It’s hardly happy families but it’s given Teagan some semblance of a normal life, well as normal as someone with psychokenisia (PK) can have, and while she doesn’t love it, she takes solace in the fact that things could be much worse.
And then, alas, they are when a tech billionaire is discovered murdered at the multi-story site of China Shop’s last job, killed in a way that only someone with PK could have managed.
Yup, it’s time to blame the mutant but as the novel progresses, it becomes clear to Teagan, who is innocent, to her team, who are divided at first on her avowed innocence or otherwise and to friends like Nic and L.A. at large, that there is someone else out there making trouble.
Unleash the hounds of PK war.
What unfolds in The Girl Who Could Move Sh*t With Her Mind is a rollicking, action-packed, quip-heavy thrill ride in which Teagan and her team have 24 exhausting hours to find out who’s killing people around L.A. with steel rebars.
It is wildly, imaginatively intense, hilarious and sad, painful and empowering, a contradictory bonanza of just about everything coming together in one manic day and night which keeps you gripped, absolutely, fantastically gripped, from the first full speed ahead page to the thrilling, there’s-a-sequel-in-the-offing ending. (There is, in fact, a second book in the so-called Frost Files on the way, with Random Sh*t Flying Through the Air due sometime around June this year.)
“I throw out my PK energy, looking for something to grab on to. But I’m not supercharged, and they’re too far away. I’m closing the distance, but I’m not going quick enough—Annie is already half inside the van, a third set of hands visible on the door frame, ready to slam it shut. In desperation I grab the first thing I find with my Pk, the lid of a trash can, hurling it at them. It lands a good ten feet short.
‘Annie, no!’ Paul yells.
Annie vanishes inside the van, her screams cut off as the door slams shut. With a squeal of tyres, it accelerates away, roaring into the night.” (P. 311)
A great deal of the joy of reading The Girl Who Could Move Sh*t With Her Mind is spending time with the garrulously irreverent force of nature that is Teagan Frost.
She is, metal-bending hands down one of the most vividly-realised, fun-to-listen-to, emotionally honest protagonists to come leaping from the pages of a book in some time, a character so incandescently fun, grounded and yet viscerally wounded that you are laughing at her quips one minute, marveling at her audacity another right before your heart is yanked from your chest from some genuinely heartfelt admission.
This is a book with action, heart, humour and a sly, cheeky postmodern glint in its eye, one that never takes the foot of the pedal and yet never feels like some emotionally empty hollow race to the finish line.
It is indeed thrilling and exciting in a clock ticking kind of way, but because the characters are so vividly real and engaging and the stakes so palpably affecting and the humanity so transparent, it always feel like everything that happens in the book matters.

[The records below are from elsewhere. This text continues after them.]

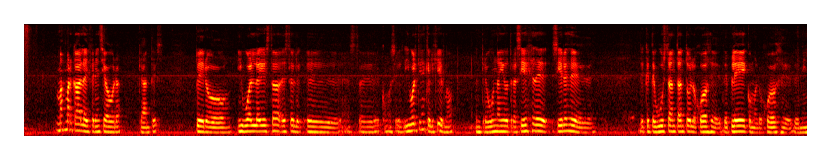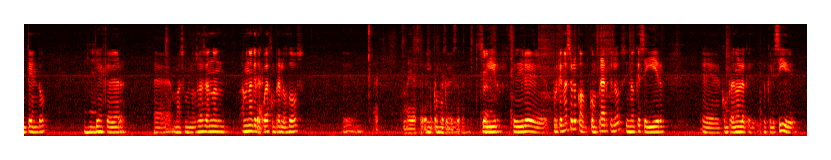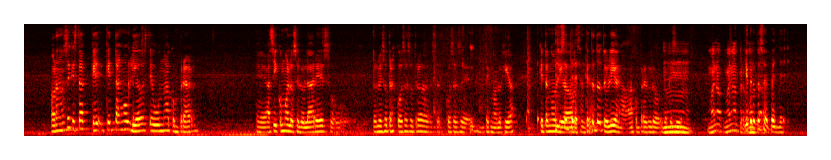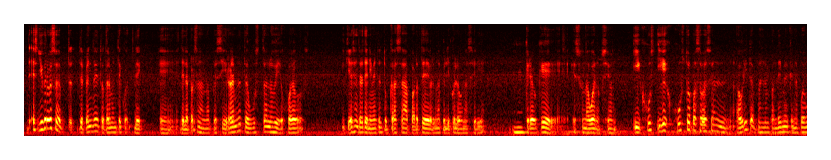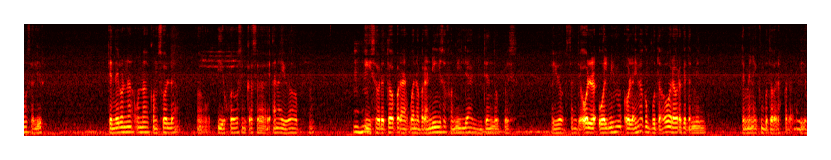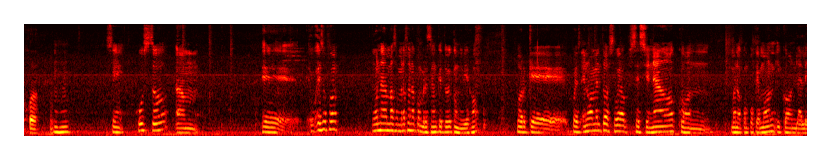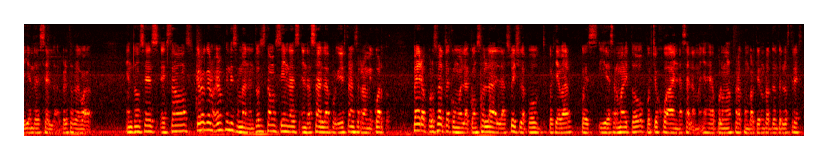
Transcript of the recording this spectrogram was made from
más marcada la diferencia ahora que antes pero igual hay esta esta ele- eh, este, cómo se dice? igual tienes que elegir no entre una y otra. Si es de si eres de, de, de que te gustan tanto los juegos de, de Play como los juegos de, de Nintendo tienes que ver eh, más o menos. O sea no, a menos que te Claro. puedas comprar los dos eh, No, ya sé, y eso como que supuesto. seguir seguir eh, porque no es solo com- comprártelo sino que seguir eh, comprando lo que lo que le sigue ahora no sé qué está qué, qué tan obligado esté uno a comprar eh, así como los celulares o tal vez otras cosas otras cosas de tecnología qué tan obligado qué tanto te obligan a, a comprar lo, lo que sigue Mm, Bueno, buena pregunta. yo creo que eso depende yo creo que eso de- depende totalmente de, eh, de la persona no pues si realmente te gustan los videojuegos y quieres entretenimiento en tu casa aparte de ver una película o una serie creo que es una buena opción. Y, jus- y justo ha pasado eso en, ahorita, pues en pandemia que no podemos salir. Tener una, una consola o videojuegos en casa han ayudado, pues, ¿no? Y sobre todo para, bueno, para niños o familia, el Nintendo pues ayuda bastante. O, la- o el mismo, o la misma computadora, ahora que también, también hay computadoras para videojuegos. Sí, justo. eh, eso fue una más o menos una conversación que tuve con mi viejo. Porque, pues, en un momento estuve obsesionado con, bueno, con Pokémon y con la leyenda de Zelda, Breath of the Wild. Entonces, estábamos, creo que era un fin de semana, entonces estamos en, las, en la sala porque yo estaba encerrado en mi cuarto. Pero por suerte, como la consola, la Switch la puedo pues llevar pues y desarmar y todo, pues yo jugaba en la sala, mañana ya por lo menos para compartir un rato entre los tres.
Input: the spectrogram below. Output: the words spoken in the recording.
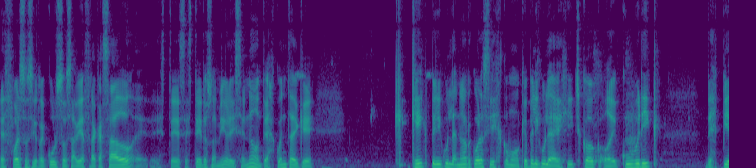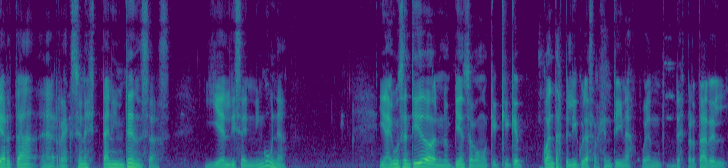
esfuerzos y recursos había fracasado. Este Estero, su amigo, le dice, no, te das cuenta de que... ¿Qué película? No recuerdo si es como qué película de Hitchcock o de Kubrick despierta eh, reacciones tan intensas. Y él dice, ninguna. Y en algún sentido no pienso como, ¿qué, qué, qué ¿Cuántas películas argentinas pueden despertar el,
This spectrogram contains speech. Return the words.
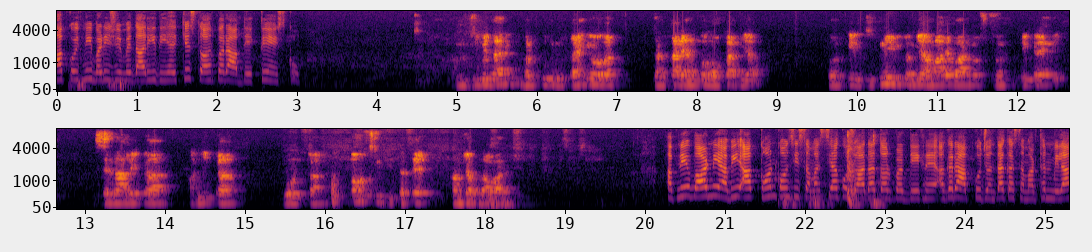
आपको इतनी बड़ी ज़िम्मेदारी दी है किस तौर पर आप देखते हैं इसको? ज़िम्मेदारी भरपूर निभाएँगे और जनता ने हमको मौका दिया तो उनकी जितनी भी कमियाँ हमारे वार्ड में उसकी पूरी करेंगे जैसे नाले का पानी का रोड का बहुत सी दिक्कतें हम जब वार्ड अपने वार्ड में अभी आप कौन कौन सी समस्या को ज़्यादा तौर पर देख रहे हैं? अगर आपको जनता का समर्थन मिला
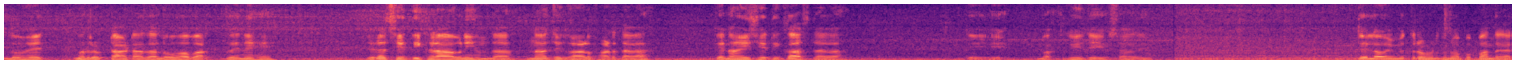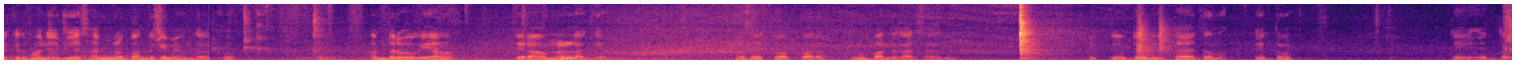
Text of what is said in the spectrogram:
ਲੋਹੇ, ਮਤਲਬ ਟਾਟਾ ਦਾ ਲੋਹਾ ਵਰਤਦੇ ਨੇ ਇਹ। ਜਿਹੜਾ ਛੇਤੀ ਖਰਾਬ ਨਹੀਂ ਹੁੰਦਾ, ਨਾ ਜੰਗਾਲ ਫੜਦਾਗਾ ਤੇ ਨਾ ਹੀ ਛੇਤੀ ਘਸਦਾਗਾ ਤੇ ਬਾਕੀ ਤੁਸੀਂ ਦੇਖ ਸਕਦੇ ਹੋ। ਤੇ ਲਓ ਜੀ ਮਿੱਤਰੋ, ਹੁਣ ਤੁਹਾਨੂੰ ਆਪਾਂ ਬੰਦ ਕਰਕੇ ਦਿਖਾਉਂਦੇ ਆ ਵੀ ਇਹ ਸਾਨੂੰ ਨਾਲ ਬੰਦ ਕਿਵੇਂ ਹੁੰਦਾ। ਦੇਖੋ, ਅੰਦਰ ਹੋ ਗਿਆ ਉਹ ਤੇ ਆਰਾਮ ਨਾਲ ਲੱਗ ਗਿਆ। ਬਸ ਇੱਕ ਉੱਪਰ ਇਹਨੂੰ ਬੰਦ ਕਰ ਸਕਦੇ ਹਾਂ। ਇੱਕ ਉਧਰ ਵੀ ਦਿੱਤਾ ਇਦਾਂ ਇਦਾਂ। ਤੇ ਇਦਾਂ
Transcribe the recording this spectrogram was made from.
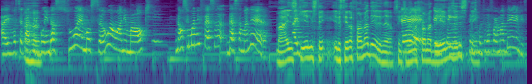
aí você tá Aham. atribuindo a sua emoção a um animal que não se manifesta dessa maneira. Mas, Mas- que eles têm, eles têm na forma dele, né? O sentimento É, da forma ele deles, tem eles o têm. sentimento da forma deles.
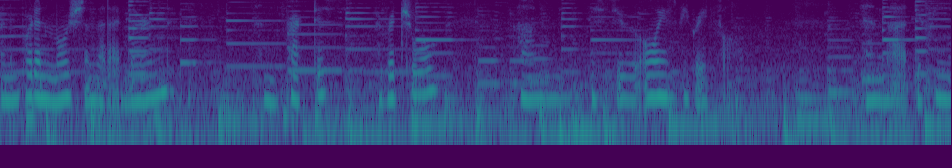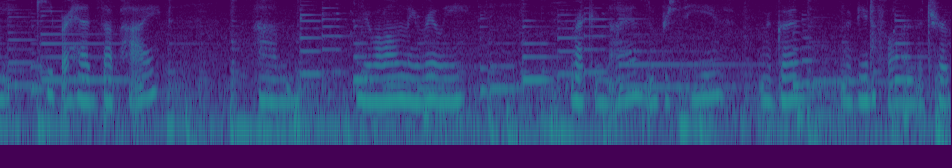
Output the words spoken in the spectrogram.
an important emotion that I learned and practice, a ritual, um, is to always be grateful. And that if we keep our heads up high, um, we will only really recognize and perceive the good, the beautiful, and the true.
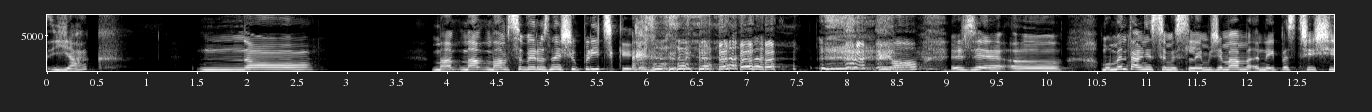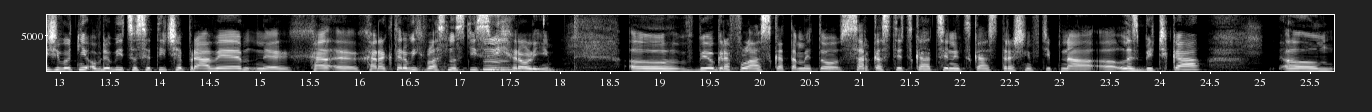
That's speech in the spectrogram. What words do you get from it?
jak? No, mám, mám, mám v sobě různé šuplíčky. no, že uh, momentálně si myslím, že mám nejpestřejší životní období, co se týče právě eh, cha, eh, charakterových vlastností svých hmm. rolí. V biografu Láska tam je to sarkastická, cynická, strašně vtipná lesbička. Um,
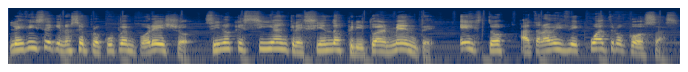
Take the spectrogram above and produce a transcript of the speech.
les dice que no se preocupen por ello, sino que sigan creciendo espiritualmente. Esto a través de cuatro cosas.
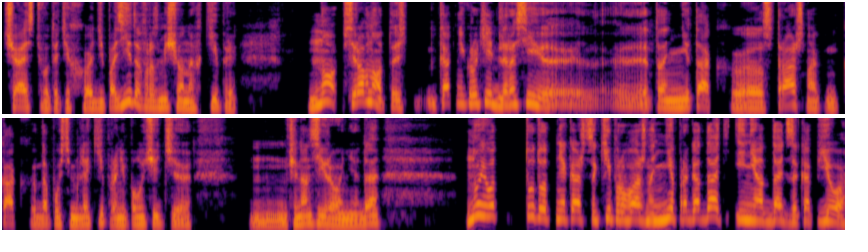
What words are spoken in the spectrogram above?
часть вот этих депозитов, размещенных в Кипре. Но все равно, то есть, как ни крути, для России это не так страшно, как, допустим, для Кипра не получить финансирование, да. Ну и вот тут вот, мне кажется, Кипру важно не прогадать и не отдать за копье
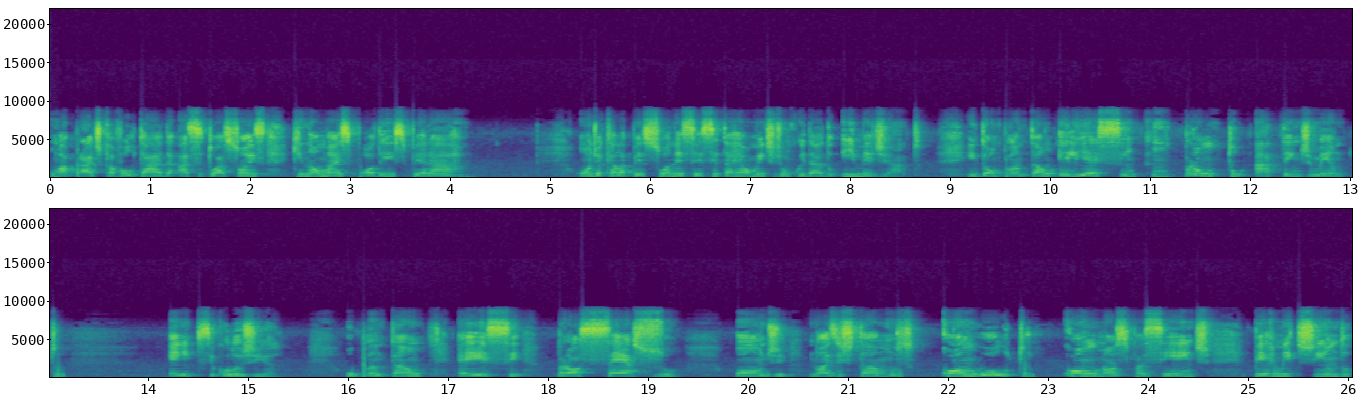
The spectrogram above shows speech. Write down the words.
Uma prática voltada a situações que não mais podem esperar, onde aquela pessoa necessita realmente de um cuidado imediato. Então, o plantão, ele é sim um pronto atendimento em psicologia. O plantão é esse processo onde nós estamos com o outro, com o nosso paciente, permitindo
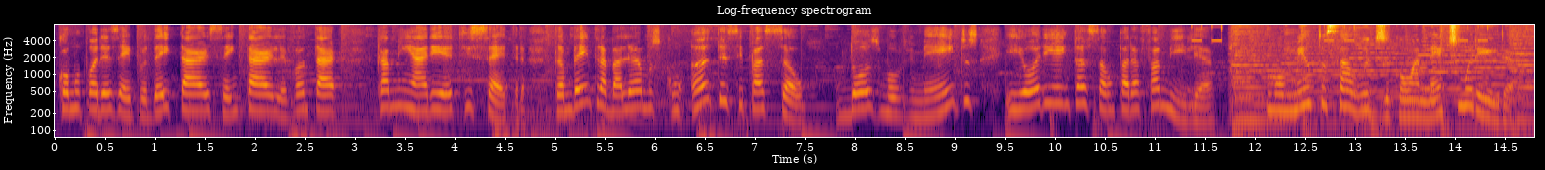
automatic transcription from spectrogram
como por exemplo deitar, sentar, levantar, caminhar e etc. Também trabalhamos com antecipação dos movimentos e orientação para a família. Momento Saúde com Anete Moreira.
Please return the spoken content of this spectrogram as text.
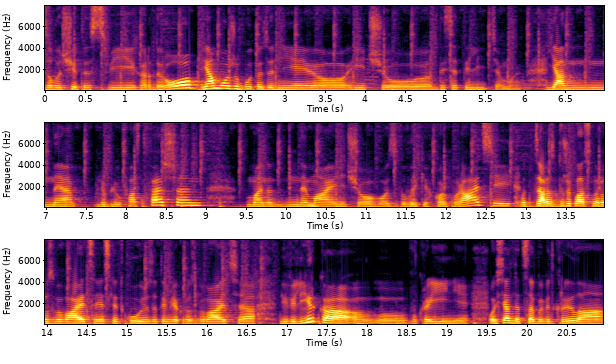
залучити свій гардероб. Я можу бути з однією річчю десятиліттями. Я не люблю фаст фешн. В мене немає нічого з великих корпорацій. От зараз дуже класно розвивається. Я слідкую за тим, як розвивається ювелірка е, в Україні. Ось я для себе відкрила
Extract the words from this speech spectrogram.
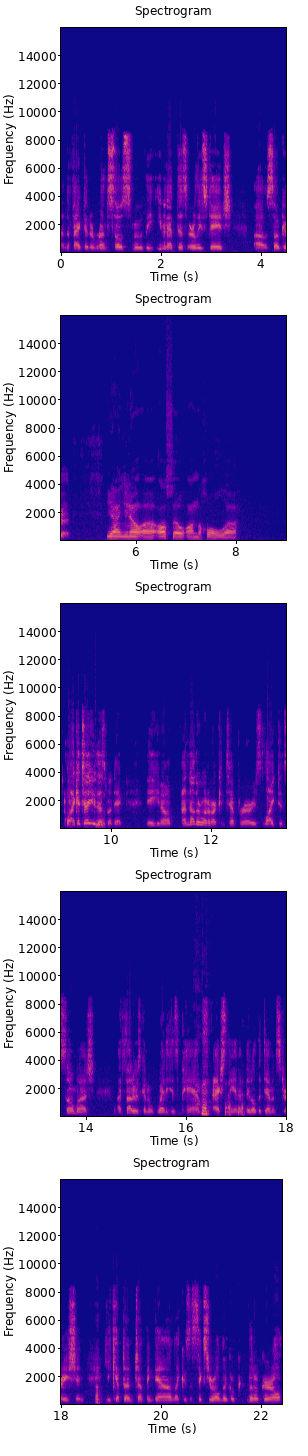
and the fact that it runs so smoothly, even at this early stage, uh, was so good. Yeah, and you know, uh, also on the whole. Uh, well, I can tell you this, one Nick you know, another one of our contemporaries liked it so much. I thought he was going to wet his pants actually in the middle of the demonstration. He kept on jumping down like he was a six year old little, little girl.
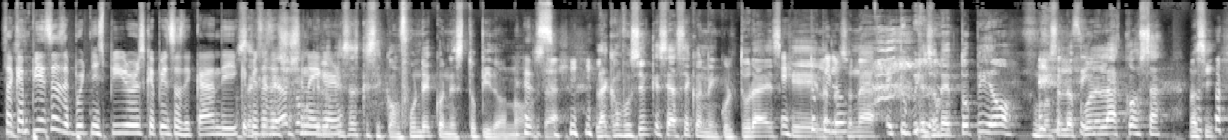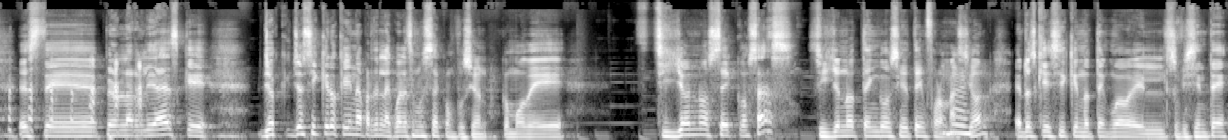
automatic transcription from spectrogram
O sea, ¿qué piensas de Britney Spears? ¿Qué piensas de Candy? ¿Qué O sea, piensas en de Schwarzenegger? Lo que es que se confunde con estúpido, ¿no? O sea, la confusión que se hace con la incultura es que la persona Estúpido. es un estúpido, no se le ocurre la cosa. No, sí. Este, pero la realidad es que yo, yo sí creo que hay una parte en la cual hacemos esa confusión, como de si yo no sé cosas, si yo no tengo cierta información, entonces quiere decir que no tengo el suficiente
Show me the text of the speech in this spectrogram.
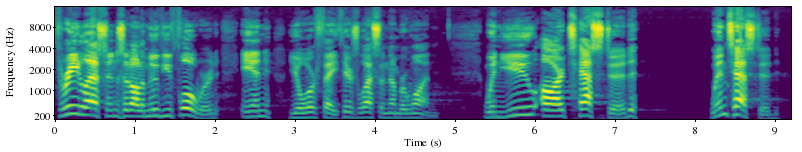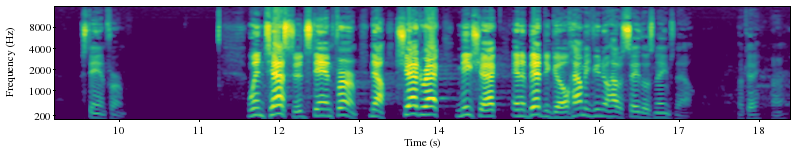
Three lessons that ought to move you forward in your faith. Here's lesson number one. When you are tested, when tested, stand firm. When tested, stand firm. Now, Shadrach, Meshach, and Abednego, how many of you know how to say those names now? Okay, all right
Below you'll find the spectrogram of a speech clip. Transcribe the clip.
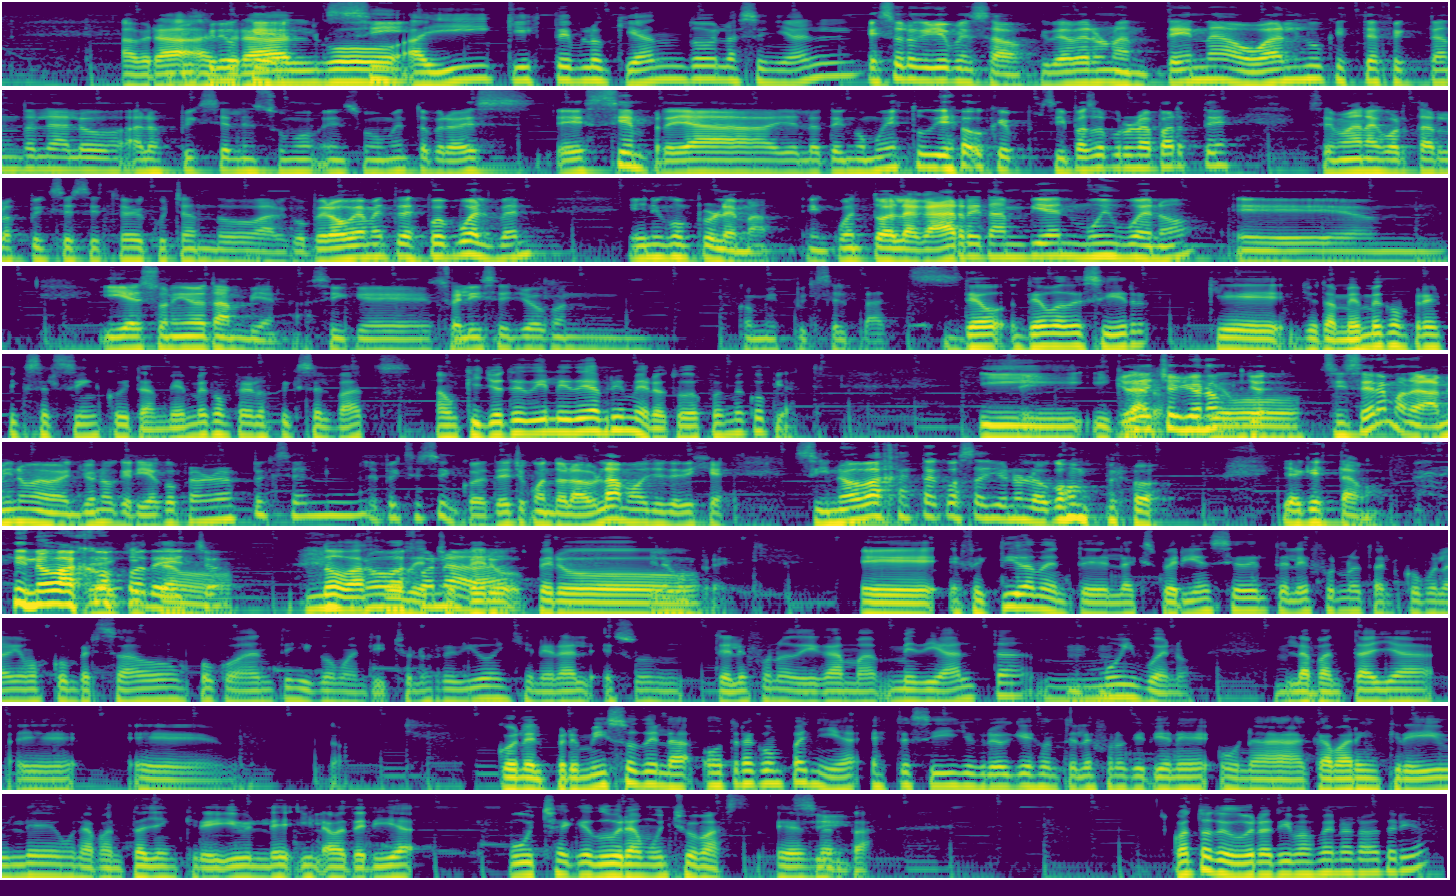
¿Habrá, ¿habrá que algo sí. ahí que esté bloqueando la señal? Eso es lo que yo pensaba, que debe haber una antena o algo que esté afectándole a, los- a los píxeles en su, en su momento, pero es, es siempre, ya, ya lo tengo muy estudiado, que si paso por una parte se me van a cortar los píxeles si estoy escuchando algo, pero obviamente después vuelven y ningún problema. En cuanto al agarre también, muy bueno, eh, y el sonido también, así que felices yo con, con mis Pixel Buds. Debo, debo decir que yo también me compré el Pixel 5 y también me compré los Pixel Buds, aunque yo te di la idea primero, tú después me copiaste. Y, y Yo, claro, de hecho, yo no, llevo- yo- sinceramente, a mí no me- yo no quería comprar el Pixel, el Pixel 5. De hecho, cuando lo hablamos, yo te dije, si no baja esta cosa, yo no lo compro. Y aquí estamos. Y no bajó, de estamos. hecho. No bajó, no de hecho, nada. pero, Y lo compré. Eh, efectivamente la experiencia del teléfono, tal como lo habíamos conversado un poco antes y como han dicho los reviews, en general es un teléfono de gama media alta muy bueno. La pantalla, eh, eh, no. Con el permiso de la otra compañía, este sí yo creo que es un teléfono que tiene una cámara increíble, una pantalla increíble y la batería, pucha que dura mucho más, es Sí. verdad. ¿Cuánto te dura a ti más o menos la batería?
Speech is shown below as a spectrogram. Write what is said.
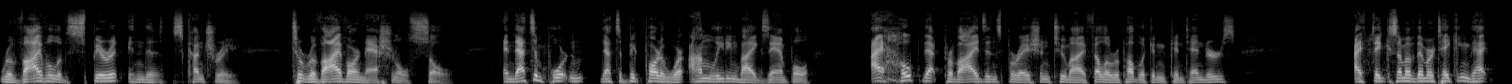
revival of spirit in this country to revive our national soul. And that's important. That's a big part of where I'm leading by example. I hope that provides inspiration to my fellow Republican contenders. I think some of them are taking that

It doesn’t matter whether it’s an apartment, or two, being psychokinetically pulled to pieces, or office chairs with people in it hurtling down 82 floors from the top of an L.A. skyscraper or a desperate evasive chase from an LAPD helicopter, The Girl Who Could Move Sh*t With Her Mind makes it clear that real people are being affected in real ways, meaning while the action is full-on and edge-of-your-seat thrilling, it always feels like every single act, violent or not, really matters.
Really, really matters.
The Girl Who Could Move Sh*t With Her Mind is that perfect member of the superhero, urban sci-fi genre that comes replete with everything you want from a book like this but which beats furiously, cleverly and hilariously with though and insight, humanity and heart and characters whose welfare matters to you so much that you feel so invested in their welfare that the temptation to jump into the page and held them is near overwhelming.
It’s testament to the veracity and immediacy of Ford’s writing that you feel, even right up to the end, that you could this, something that can’t be said for every story in this well-trafficked genre.